Photo:  Steve (left) and Phil Hook are among 200 licensed producers of certified raw milk in England.  Foil-capped 'green top' bottles are familiar to raw milk drinkers across the country.

We run our business in accordance with our HACCP (Hazard Analysis Critical Control Point) which is a personalised, systematic preventative approach to food safety that has been drawn up with feedback from our local Environmental Health officers. Our HACCP system is used at all stages of the food chain, from milking the cows, preparation processes, cleaning and checks made along the way, right up to packaging and distribution. All of our staff who either milk the cows, bottle the milk, make cream or make butter are trained in food safety and hygiene to level 2 standard. This is not a requirement but something that we have chosen to do and evidences how serious we are about producing a good, clean product for our customers.

Our products are taste tested to understand how the flavours alter as the diet of the cows changes through the seasons. Our cows are tested for tuberculosis annually and we have not failed this test to date. 

Video:  The Moo Man www.moomanmovie.com

The Moo Man is a documentary about British raw milk producer Steve Hook and his relationship with his herd of cows

Certified raw milk in New Zealand

New Zealanders buy certified raw milk direct from dairy farms, some of which operate vending/dispensing machines. For example, dairy company Village Milk on New Zealand’s South Island sells up to 300 litres of raw milk a day from its on-farm vending machines, with a rigorous focus on safety, including extensive testing under a risk management plan. In four years of operation there have been no health problems among customers. Currently, New Zealanders are allowed to buy up to five litres of raw milk a day at a cost of $NZ2.50 per litre.

Wider distribution and a revised regulatory framework were reviewed recently, with a focus on testing, quality thresholds, monitoring processes, public education, and secure and safe delivery of milk.
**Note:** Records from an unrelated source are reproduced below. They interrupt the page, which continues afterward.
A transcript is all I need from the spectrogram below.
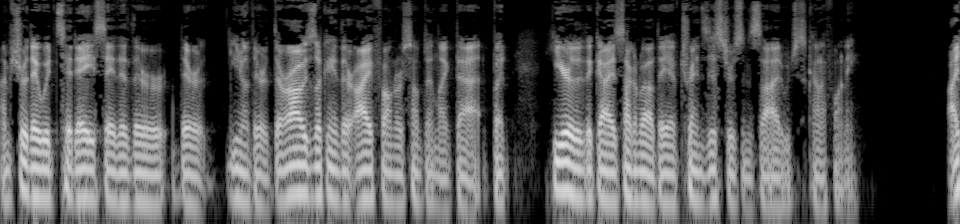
I'm sure they would today say that they're they're you know they're they're always looking at their iPhone or something like that. But here the guy's talking about they have transistors inside, which is kind of funny. I,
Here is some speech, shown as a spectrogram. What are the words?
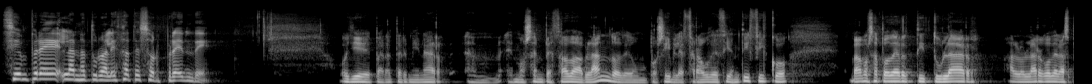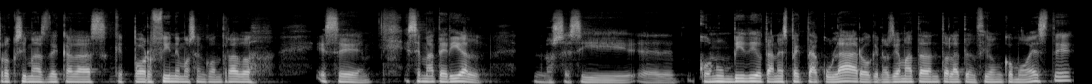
siempre la naturaleza te sorprende. Oye, para terminar, em, hemos empezado hablando de un posible fraude científico vamos a poder titular a lo largo de las próximas décadas que por fin hemos encontrado ese, ese material. No sé si eh, con un vídeo tan espectacular o que nos llama tanto la atención como este,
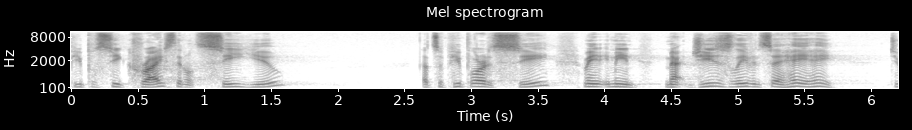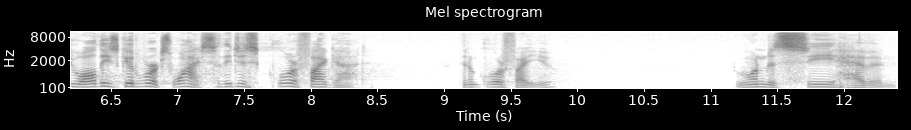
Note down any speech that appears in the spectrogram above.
People see Christ, they don't see you. That's what people are to see. I mean, I mean Jesus will even say, hey, hey, do all these good works. Why? So they just glorify God. They don't glorify you. We want them to see heaven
As a result, new arrangements for certified raw milk were announced by the New Zealand government in June 2015, coming into effect in March 2016. Importantly, home deliveries will be allowed for the first time, in addition to the established farm pickup system. New registration and milk testing provisions will apply to raw milk producers. People who make cheese for their families will be able to buy as much raw milk as they want, and sales limits on farmers will be lifted.
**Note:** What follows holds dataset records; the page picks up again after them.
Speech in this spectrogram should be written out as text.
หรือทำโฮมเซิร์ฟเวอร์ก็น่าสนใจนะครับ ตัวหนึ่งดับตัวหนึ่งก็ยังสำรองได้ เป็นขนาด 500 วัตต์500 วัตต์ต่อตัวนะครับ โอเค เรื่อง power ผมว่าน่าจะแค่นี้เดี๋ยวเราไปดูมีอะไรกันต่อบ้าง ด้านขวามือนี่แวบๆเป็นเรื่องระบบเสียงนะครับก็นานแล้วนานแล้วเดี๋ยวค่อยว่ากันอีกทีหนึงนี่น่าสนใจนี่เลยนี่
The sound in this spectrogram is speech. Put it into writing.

Photo:  A grandmother helping the kids get raw milk from the vending machine

Here is the viewpoint of the Raw Drinking Milk Producers Association of New Zealand:

The test results our producers (and others around the world) are achieving are better than other ready-to-eat food. Systems have evolved to such a point that producers in NZ and overseas are achieving exceptional results, equal to or better than any processed milk. Emerging technology will allow easier and more regular testing at affordable prices, giving producers and consumers confidence that raw drinking milk is at least as safe as other food groups.

Raw milk is a food. As such it no longer needs exemption from the current laws in this country. But it does not deserve to be singled out either, and we suggest it should get the same treatment as all other fresh perishable food. We also ask that a clear distinction be recognised between raw drinking milk, and raw milk produced for factory supply for further processing. This distinction needs to flow right through from the regulatory process, all the way to the reporting processes, so that in the future any raw milk illness reported recognises the difference. The Association is very interested in being constructive in developing solutions to enable easy access to safe raw drinking milk for all New Zealanders who want it. 

Video:  Village Milk appearing on Rural Delivery NZ